“Yeah, I’m sure there’s someone,” I told him. “They report turtle nestings in the local paper. So we can call and ask for information.” I leaned on an elbow, patted the blanked beside me. “Come lay back down. We can call someone later.”
We stayed together on the beach for what must have been hours, looking at the stars and listening to the turtle dig in the sand. We fell asleep a while, woke up and had to walk back to the cottage wet and groggy. I found a hotline for the Florida Fish and Wildlife Commission in the phone book and called in the sighting. The wildlife people said they’d send someone to mark the nesting, so I stayed up to meet the guys and walked them down to where we saw the turtle.
When I got back to the beach house, Elan was sound asleep. The sky pinked around the curtains as I slipped off my clothes and crawled beneath the covers.
I still woke up first and so I took Elan’s medicine out of the refrigerator, drove to the gas station to pick up a newspaper and coffee, and had another quiet hour staring at the ocean before Elan came out the front door and said he’d join me in a minute.
We ate breakfast in town, then found the Ponce de Leon Gator Farm we’d seen advertised on handmade signs all up and down the coast road. We arrived at the beginning of a live show, where a young Seminole guy wrestled full-grown alligators. When the guy asked for volunteers, Elan nudged me forward and said it was my tradition.
“I don’t know anyone who’s wrestled a gator,” I said, adding under my breath, “on purpose. You try it, white man. You guys are the ones always aiming to tame nature. You go ahead and wrestle it.” We looked at each other with crazed daring then edged away to see the farm’s infirmary, where they rehabilitated the wounded sea birds.
We drove a different way back, passing a roadside nursery, and I turned the car around and picked out five rose bushes for my mom and Granny Weave. I knew Elan was anxious to get to the beach before the rain, but I asked if he wanted to go downtown for anything.
“Not really,” Elan said, “I might take a nap on the beach.”
“Do you mind if I drop you off then?” I said. “I want to go back to that Indian store we walked by.”
“Are you kidding? I thought you hated that kind of —
“I want to buy something,” I told him.
Elan took off his glasses and looked at me. “I thought you couldn’t buy tradition.”
“You can’t,” I said. “But you can buy sage. And I want to burn some.” I pulled up in front of the cottage.
“I want to burn some for those alligators we saw, and those pitiful pelicans. I want to burn some for that Indian guy and the sea turtles.”
I let Elan out and drove back to the gas station, where I picked up a pack of cigarettes and a lighter. “I want to burn some for the owl in the ice chest,” I said out loud to myself when I lit my first smoke. It had been two years since I’d had a cigarette. Then I went downtown and bought a stick of sage.

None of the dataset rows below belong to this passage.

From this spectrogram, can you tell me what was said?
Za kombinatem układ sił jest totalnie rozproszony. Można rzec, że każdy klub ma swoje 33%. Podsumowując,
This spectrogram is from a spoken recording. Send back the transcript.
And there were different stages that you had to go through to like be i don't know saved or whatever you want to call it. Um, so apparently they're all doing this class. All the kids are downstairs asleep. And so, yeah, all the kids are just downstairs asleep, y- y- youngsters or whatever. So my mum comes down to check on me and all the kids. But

Another sweet, romantic night included another seafood dinner and later naked Scrabble on the extra bed, and then an early start the next morning had us back to my mom’s late Sunday morning, where I marked off a square flower bed between my mother’s house and my granny’s.
Elan seemed to be regaining strength even more as he helped me pull the rocks and grass from the dry, packed clay. The beach and sun were good for him. I turned the ground with a shovel, and before long we had a four-foot plot dug up for planting. We mixed the fertile mulch from Granny’s compost bin around the holes. I sprinkled corn meal into each hollow, and beginning with the one I’d dug in the east, I lifted the bush, careful to dodge its dry thorns, and set it down in the depression. I pulled out the pack of cigarettes I’d bought in St. Augustine and broke the tobacco out and sprinkled it around the rosebush.

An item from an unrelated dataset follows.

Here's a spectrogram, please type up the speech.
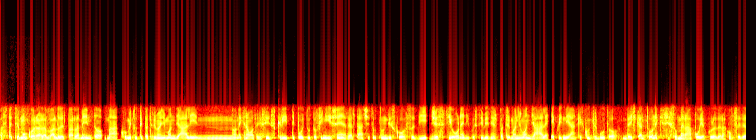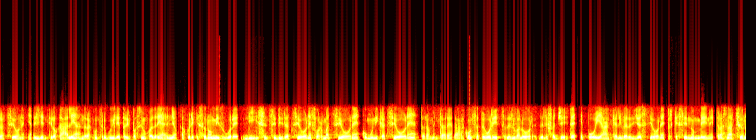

By the time the fourth one was planted, mom’s navy blue Cutlass pulled between the honeysuckle overgrowing the lane. I leaned on my shovel and waved as my mom and Granny stretched out of the big car, its bottom half dusted with rust-colored mud.
“What’s this?” mom asked, walking toward us. A white corsage was pinned to her dress, and I knew my sister had ordered it from where she lived in California.
“A rose garden for you and Granny,” I announced.
“Oh, y’all,” my mom said. “I love it. And I’ve always wanted one.”
“I’m gonna get you dirty,” I said, stepping away from her hug, but mom pulled me close.
“You boys are sure sweet.” Granny sneaked up on Elan and pinched his ribs. She wore the same white flower on her blue-checked blouse.
“Your sister sent us these lilies,” Mom told me as she bent over a pink rose.
“The florist delivered them all the way out here,” Granny said.
“I thought maybe she would fly home this weekend and surprise you.”
Mom made a sucking noise through her teeth. “Well guys?” she said. “How was the beach?”
“Great!” Elan said. “Look at my tan.” He held his arm out next to hers for comparison.
Mom and Granny nodded their approval as they walked around the flower bed. Granny squeezed into the middle and peered into the empty fifth pit; she turned to me and whispered, “Tell me what happened.”
“It was fun,” I said. “We saw a bunch of alligators, a cute Seminole wrestler, and even a sea turtle.” My granny caught my eye and held it.
“We put a dead owl in your freezer,” Elan told her.
Granny drew my eyes to the empty hole, the small mound of earth and the bag of corn meal beside it. She hitched up her dress to kneel next to the last rose bush, careful as she took a stem in her hand and brought it to her nose.
I watched her stand back up slowly, mind at work, and I saw the branch slip and its thorns scratch her thin wrist.
“Chebon, in this last one,” she said, “I want you to offer more than cornmeal and tobacco. And get back in here and dig the hole a little deeper some.” She spit on her wrist and rubbed it with her thumb. “I’m going to change out of these church clothes. Then I’ll be right back to help you.”
Mom put her arm around Elan. “You must be hungry,” she said. “Let’s leave these two fools to their funny business, and you help me start some lunch.” They turned and walked to the house, but Granny and I stayed in the garden.
“Go out to Poocha’s shed and get the axe,” Granny said. “The old bird can’t land without feet, and it’s been a while since I beaded up a fetish.” She put her hand on my arm. “Hole’s about half-dug,” she said, “And it’ll be nice to honor the owl with some flowers.”
I pulled off my T-shirt as she walked away. I closed my eyes and wiped the sweat from my neck and forehead. An image of my grandpa came to mind: Poocha in a black baize cowboy hat, a white feather stuck in the hatband. He shook out a poker green tablecloth and spread it over the base of the old oak tree way back beyond the shed.
In my vision, Poocha shuffled a deck of playing cards and dealt them across the tree trunk where Wild Bill Hickock, Granny Weave, and I had pulled up folding chairs. Granny peeled up the corners of her cards and smiled. Poocha turned to me and touched his breast pocket.
I opened my eyes and looked around. Granny had already gone inside to change her clothes. I walked toward Poocha’s shed. Elan was in my mother’s kitchen. I could see him through the window. I imagined mom dicing ham for the black-eyed peas on the stove, Elan mixing the cornbread batter for the iron skillet.
He’s right, I thought. It was just a coincidence. Everything was going to be okay. But just in case, I had Granny Weave to show me what to do with the owl in the freezer. And after that, I’d ask her what cards beat the Dead Man’s Hand.